Records for this task:
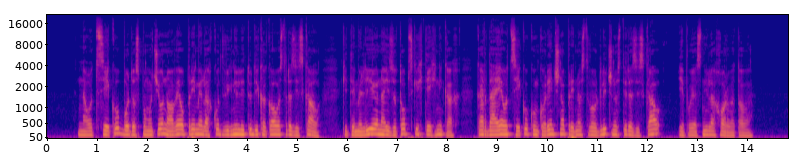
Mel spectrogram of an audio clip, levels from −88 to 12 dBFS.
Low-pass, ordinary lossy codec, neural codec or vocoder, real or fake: 19.8 kHz; none; none; real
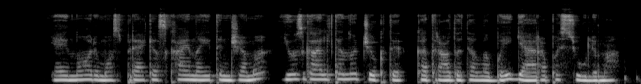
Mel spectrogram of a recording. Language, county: Lithuanian, Vilnius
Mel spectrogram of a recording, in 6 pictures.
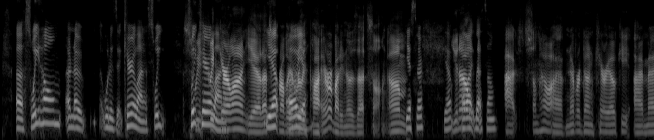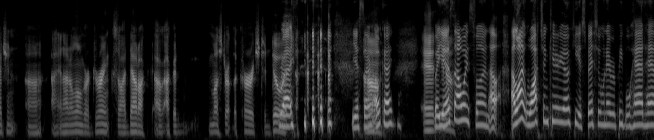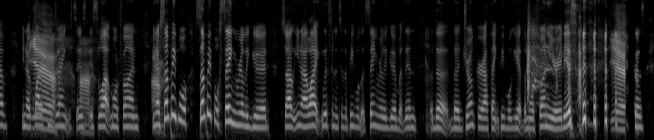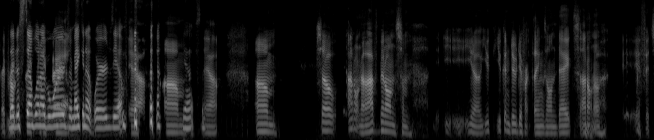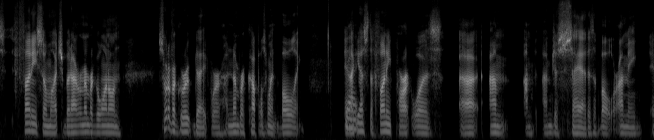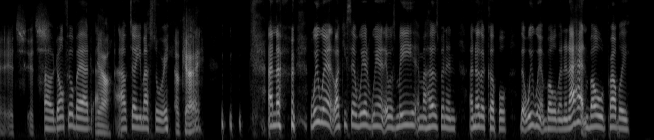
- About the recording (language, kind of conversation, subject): English, unstructured, What is a funny or surprising date experience you’ve had?
- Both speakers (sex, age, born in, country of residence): female, 45-49, United States, United States; male, 60-64, United States, United States
- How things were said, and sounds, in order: other background noise; laugh; laugh; laugh; chuckle; tsk; chuckle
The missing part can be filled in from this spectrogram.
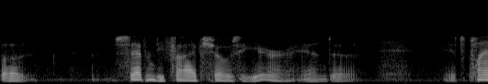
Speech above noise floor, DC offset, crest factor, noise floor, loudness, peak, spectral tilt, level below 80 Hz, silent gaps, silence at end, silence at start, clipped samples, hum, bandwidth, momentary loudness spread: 26 dB; under 0.1%; 20 dB; -61 dBFS; -35 LUFS; -16 dBFS; -8.5 dB/octave; -80 dBFS; none; 0 s; 0 s; under 0.1%; 60 Hz at -60 dBFS; 4 kHz; 22 LU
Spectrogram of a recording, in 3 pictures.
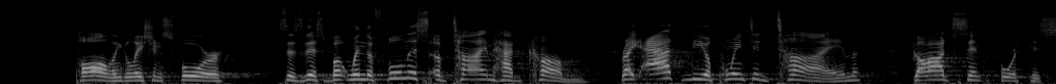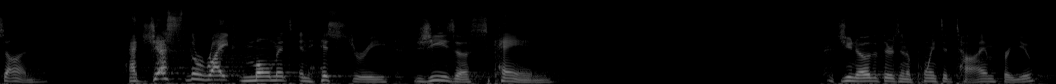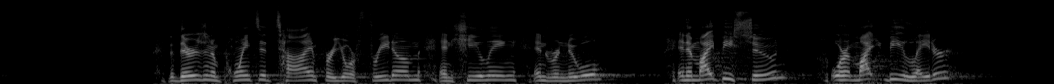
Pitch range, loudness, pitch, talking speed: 135-215 Hz, -38 LUFS, 185 Hz, 125 wpm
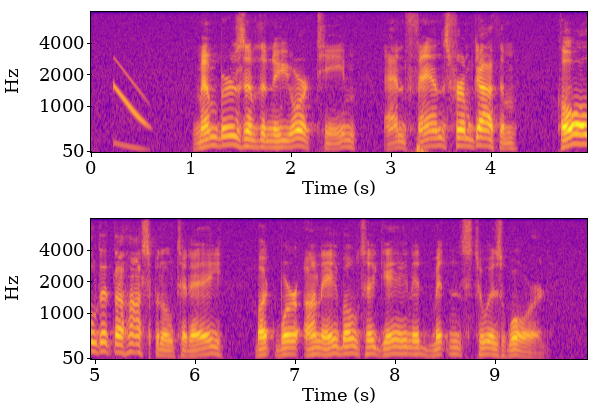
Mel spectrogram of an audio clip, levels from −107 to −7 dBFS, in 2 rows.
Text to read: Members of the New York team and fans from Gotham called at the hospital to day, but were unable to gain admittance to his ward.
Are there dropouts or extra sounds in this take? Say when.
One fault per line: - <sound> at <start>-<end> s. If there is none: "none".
- chirp at 0.2-0.6 s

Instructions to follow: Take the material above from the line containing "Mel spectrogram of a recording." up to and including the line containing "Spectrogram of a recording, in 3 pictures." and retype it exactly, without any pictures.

Response for this exercise:
Mel spectrogram of a recording. Language, county: Lithuanian, Vilnius
Mel spectrogram of a recording, in 6 pictures.
- About the recording (language, kind of conversation, subject): English, unstructured, What is a funny or surprising date experience you’ve had?
- Both speakers (sex, age, born in, country of residence): female, 45-49, United States, United States; male, 60-64, United States, United States
- How things were said, and sounds, in order: other background noise; laugh; laugh; laugh; chuckle; tsk; chuckle
The missing part can be filled in from this spectrogram.
Speech above noise floor, DC offset, crest factor, noise floor, loudness, peak, spectral tilt, level below 80 Hz, silent gaps, silence at end, silence at start, clipped samples, hum, bandwidth, momentary loudness spread: 26 dB; under 0.1%; 20 dB; -61 dBFS; -35 LUFS; -16 dBFS; -8.5 dB/octave; -80 dBFS; none; 0 s; 0 s; under 0.1%; 60 Hz at -60 dBFS; 4 kHz; 22 LU
Spectrogram of a recording, in 3 pictures.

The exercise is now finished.